If you have never recorded your own ECG, here I'm going to give a photo tour of how I do it. I happen to be using the OpenBCI system, but you can do the same thing with nearly any EEG system. For example, when I first got my OpenEEG board from Olimex, I tested with ECG. It worked just fine.
|Using OpenBCI to Record my Heart Signals (ECG) from my Left Wrist and Right Wrist (my right wrist not shown because it is holding the camera!)|
EEG is the measurement of the electrical signals generated by your brain. By contrast, ECG is the measurement of the electrical signals generated by your heart. When the heart contracts, it generates a relatively strong electrical gradient in your body. With electrodes on your skin, you can measure the difference in potential (ie, voltage) across your body caused by your heart. That's what the ECG records.
|ECG Can Be Measured Across Many Locations. I'm going to use my two wrists.|
To measure one's ECG, you need electrodes to attach to your skin, you need wires to connect the electrodes to your electronics, you need some signal acquisition electronics that are appropriate for biosignals, and you need a computer and some software to record and visualize the ECG signals. I'm going to talk about each of these elements in the sections that follow.
Electrodes: Electrodes are simply pieces of metal that are electrically connected to your skin. As long as you make good contact, nearly anything can be used as an electrode...they do not have to be specific to ECG. If you don't want to get ECG electrodes, you could use EEG electrodes, you could use a piece of copper tape, or you can even use a piece of bare wire (if you can keep it attached to your skin). But, I want to make this easy for myself, so I'm going to use cheap, disposable ECG electrodes.
I like the disposable ECG electrodes because they are self-adhesive, they come with conductive gel already attached, and they have a nice little button snap for attaching lead wires. They can be purchased from many, many places on-line. One source is BioPac, where they are $0.38 each. You can find them even cheaper, if you search around.
|Self-Adhesive Disposable ECG Electrodes Stuck to my Wrists.|
Since my EEG electrodes have the same 1.5 mm touchproof plugs as my ECG lead wires, it made sense to me to invest the time and money to buy the mating touchproof jacks.
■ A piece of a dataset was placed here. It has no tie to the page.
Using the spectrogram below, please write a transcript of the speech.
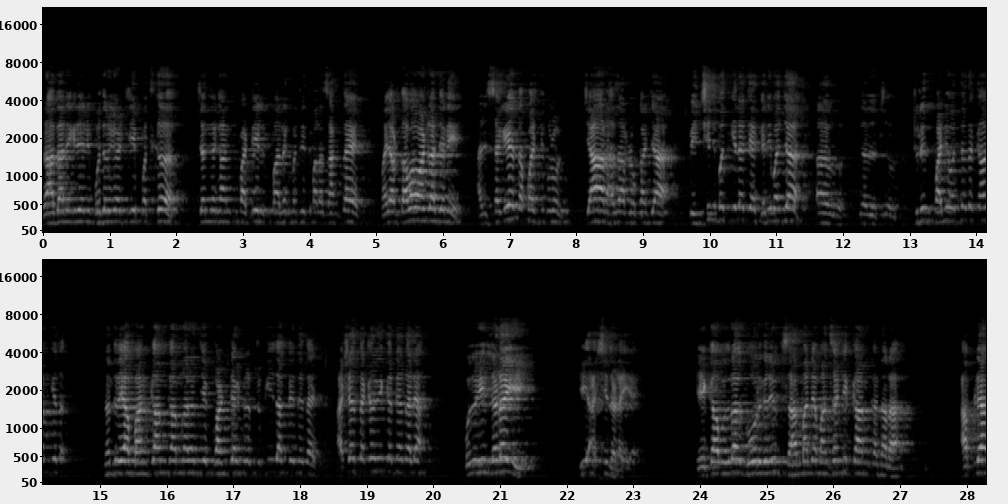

I bought some 1.5 mm touchproof jacks from PlasticsOne. I happened to buy the panel-mount version, but PCB mount would also be a good choice. At over $3 each, these are not cheap. They are convenient, though. I mounted the jacks to a scrap piece of plastic and soldered on some wires to go to my electronics. Easy.
Electronics: The whole point of this exercise is to use my heart signals as a way of testing my EEG electronics. So, for me, I'll be using EEG electronics (OpenBCI, OpenEEG, whatever). But, if you were just doing ECG, ECG signals are generally stronger, which means that the electronics do not need to have such low self-noise. As a result, ECG electronics tend to be cheaper than EEG electronics. Regardless, I'm using EEG electronics. In this case, I'm using OpenBCI.
For my setup, I connect one lead wire to "Input 1" (the "+" input) and one lead wire to the common reference input, "SRB" (the "-" input). See the picture below.
Computer and Software: Obviously, any computer will work...you just need one that will connect to your ECG/EEG electronics. OpenBCI interfaces to the computer via an Arduino Uno. That part is easy. The harder part is what software to use on the PC. You could use the custom displays that we have made for OpenBCI. Or, following up from my last post, you could use BrainBay, which is an open source biosignal analysis program for Windows. I recently wrote a software interface for OpenBCI to allow its data to be received and processed by BrainBay. That's what I'm going to use here.
With the setup that I described above, I started BrainBay, relaxed my wrists (muscle contractions make electricity, too, which can mask the ECG signal), and watched my ECG data scroll by on the BrainBay display. Some example data is shown below. It should the ECG signal recorded for four heart beats. It's always comforting to scientifically confirm that one's heart is beating.
|ECG Signal Recorded using OpenBCI and Visualized using BrainBay.|
Follow-Up: In trying my homemade electrodes, I used ECG as my first test.
Follow-Up: I also was able to measure EOG using a similar setup.
Follow-Up: I've now tried to share the data from this post on my github. Try it!